Back in June, when Carol and I were in Chicago, we took our nieces to the school playground across the big field behind my sister's house. We pushed them on the swings, as usual, and I considered that both girls are tall and muscular for their ages. So I asked, "Katie, do you know how to pump?"
"It's pushing yourself on a swing so nobody else has to push you!"
She looked at me funny. She does that a lot; it's part of the Uncle Jeff job description. So while pushing her I prepared to answer the obvious question: How do I do that, Uncle Jeff?
I stood there for a second before I realized that I had not pumped a swing for, well, decades. I wasn't entirely sure I remembered how to do it. I gave Katie an extra big push and jumped onto the swing next to hers.
Shazam! The mind may forget...the body remembers! In thirty seconds I was going way high, and was devising my tutorial for the scarily bright little girl three feet to my left:
As you go forward, pull back on the chains and stretch your feet out. When you start to go back, stop pulling on the chains and pull your feet underneath you.
Wait a minute. Wait one damned minute! How does that work? I mean, I'm not pushing against the ground or anything else, and not hurling reaction mass. I realized that while the body remembered clearly how to pump a swing, the mind could not explain it.
I vaguely and anciently recalled reading something about a swing with a kid on it acting as a parametric oscillator, but the details were just gone. My guess at the time was a good one: When you pump a swing, you're raising and lowering your center of mass a little by "bending" the pendulum, synchronized to the timing of the swing's motion. That adds energy during the forward motion of the swing. There are explanations all over the Web, but the one I found by Dr. William Case at Grinnell College was the best, including several short video clips.
It's an amazingly subtle business.

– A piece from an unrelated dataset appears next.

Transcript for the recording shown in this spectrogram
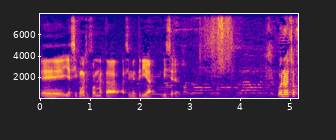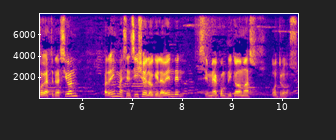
Eh, y así es como se forma esta asimetría visceral. Bueno, eso fue gastración. Para mí es más sencillo de lo que la venden. Se me ha complicado más otros,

I'm kicking myself now for not thinking to try the obvious enhancement, which is pushing forward on the chains at the rear extreme of motion. Next time.
Katie didn't quite get it but she gave it a good shot (heck, I was at least six before my cousin Diane taught me circa 1958) and with a little practice she'll remember it well past her sixtieth birthday in 2066, and possibly even into the 22nd Century.
Some things are just timeless.